» WHAT THIS TASK INVOLVES
What's wanted is each entry repeated verbatim, minus its images.

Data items
*****

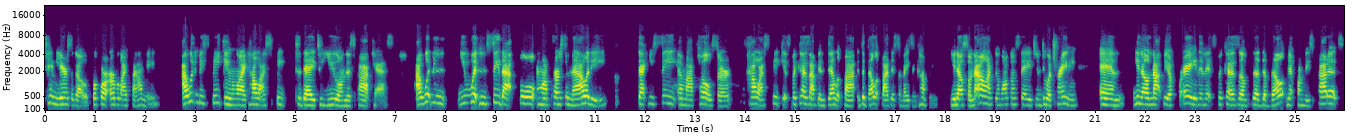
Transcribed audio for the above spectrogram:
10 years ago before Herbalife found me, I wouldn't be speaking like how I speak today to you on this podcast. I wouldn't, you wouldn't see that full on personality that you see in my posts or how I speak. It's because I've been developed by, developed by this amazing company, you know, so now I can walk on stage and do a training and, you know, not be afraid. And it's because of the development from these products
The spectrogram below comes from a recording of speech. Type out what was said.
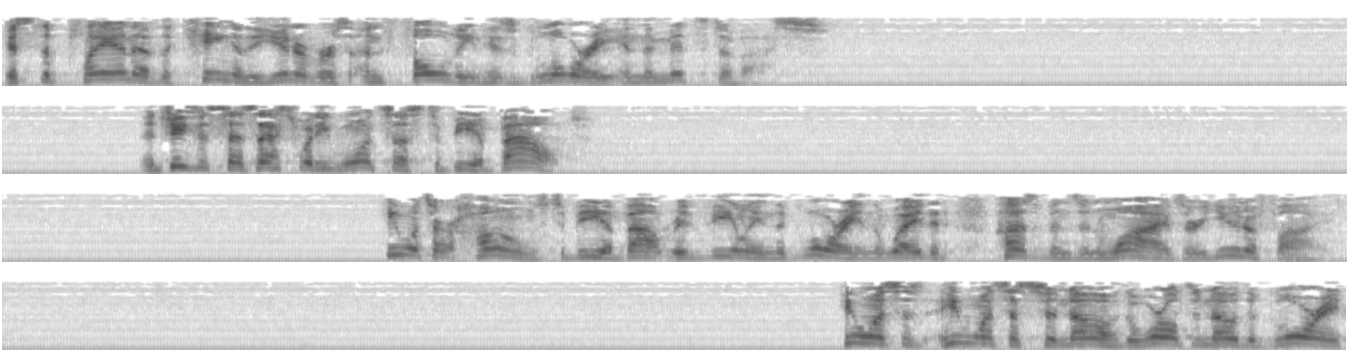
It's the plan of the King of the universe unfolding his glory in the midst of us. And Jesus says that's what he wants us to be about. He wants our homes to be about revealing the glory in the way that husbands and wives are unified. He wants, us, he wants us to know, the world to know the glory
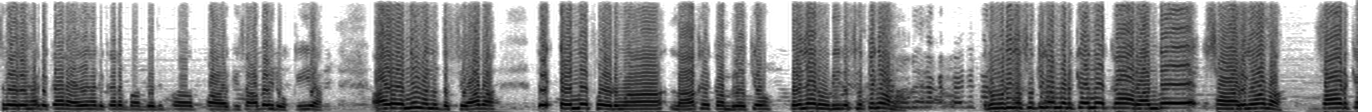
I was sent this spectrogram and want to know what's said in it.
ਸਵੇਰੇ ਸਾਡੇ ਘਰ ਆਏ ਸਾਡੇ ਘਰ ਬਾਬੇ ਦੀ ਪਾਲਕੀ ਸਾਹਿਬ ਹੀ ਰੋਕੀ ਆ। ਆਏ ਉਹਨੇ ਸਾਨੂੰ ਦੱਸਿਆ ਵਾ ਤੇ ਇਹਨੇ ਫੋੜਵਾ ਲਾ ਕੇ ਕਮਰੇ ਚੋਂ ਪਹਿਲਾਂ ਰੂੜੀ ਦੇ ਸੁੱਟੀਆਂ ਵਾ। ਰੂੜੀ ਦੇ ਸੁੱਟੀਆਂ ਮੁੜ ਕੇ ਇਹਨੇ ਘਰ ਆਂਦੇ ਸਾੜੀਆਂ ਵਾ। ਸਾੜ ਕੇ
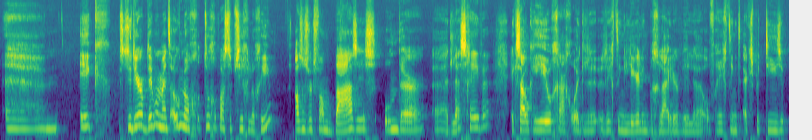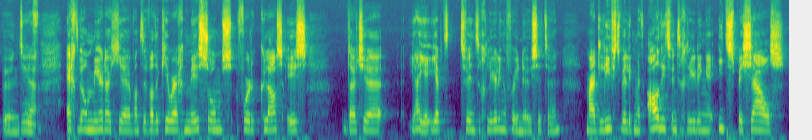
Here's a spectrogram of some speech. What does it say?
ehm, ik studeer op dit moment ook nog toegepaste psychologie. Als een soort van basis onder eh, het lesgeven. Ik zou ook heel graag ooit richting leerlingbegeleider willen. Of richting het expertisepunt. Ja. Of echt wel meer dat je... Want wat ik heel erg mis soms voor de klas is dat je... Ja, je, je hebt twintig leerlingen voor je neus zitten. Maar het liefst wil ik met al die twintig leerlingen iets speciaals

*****

» RESPONSE
Transcribed audio for the above spectrogram:
10 years ago before Herbalife found me, I wouldn't be speaking like how I speak today to you on this podcast. I wouldn't, you wouldn't see that full on personality that you see in my posts or how I speak. It's because I've been developed by, developed by this amazing company, you know, so now I can walk on stage and do a training and, you know, not be afraid. And it's because of the development from these products
The spectrogram below comes from a recording of speech. Type out what was said.
It's the plan of the King of the universe unfolding his glory in the midst of us. And Jesus says that's what he wants us to be about. He wants our homes to be about revealing the glory in the way that husbands and wives are unified. He wants, us, he wants us to know, the world to know the glory
I was sent this spectrogram and want to know what's said in it.
ਸਵੇਰੇ ਸਾਡੇ ਘਰ ਆਏ ਸਾਡੇ ਘਰ ਬਾਬੇ ਦੀ ਪਾਲਕੀ ਸਾਹਿਬ ਹੀ ਰੋਕੀ ਆ। ਆਏ ਉਹਨੇ ਸਾਨੂੰ ਦੱਸਿਆ ਵਾ ਤੇ ਇਹਨੇ ਫੋੜਵਾ ਲਾ ਕੇ ਕਮਰੇ ਚੋਂ ਪਹਿਲਾਂ ਰੂੜੀ ਦੇ ਸੁੱਟੀਆਂ ਵਾ। ਰੂੜੀ ਦੇ ਸੁੱਟੀਆਂ ਮੁੜ ਕੇ ਇਹਨੇ ਘਰ ਆਂਦੇ ਸਾੜੀਆਂ ਵਾ। ਸਾੜ ਕੇ
Here's a spectrogram of some speech. What does it say?
ehm, ik studeer op dit moment ook nog toegepaste psychologie. Als een soort van basis onder eh, het lesgeven. Ik zou ook heel graag ooit richting leerlingbegeleider willen. Of richting het expertisepunt. Ja. Of echt wel meer dat je... Want wat ik heel erg mis soms voor de klas is dat je... Ja, je, je hebt twintig leerlingen voor je neus zitten. Maar het liefst wil ik met al die twintig leerlingen iets speciaals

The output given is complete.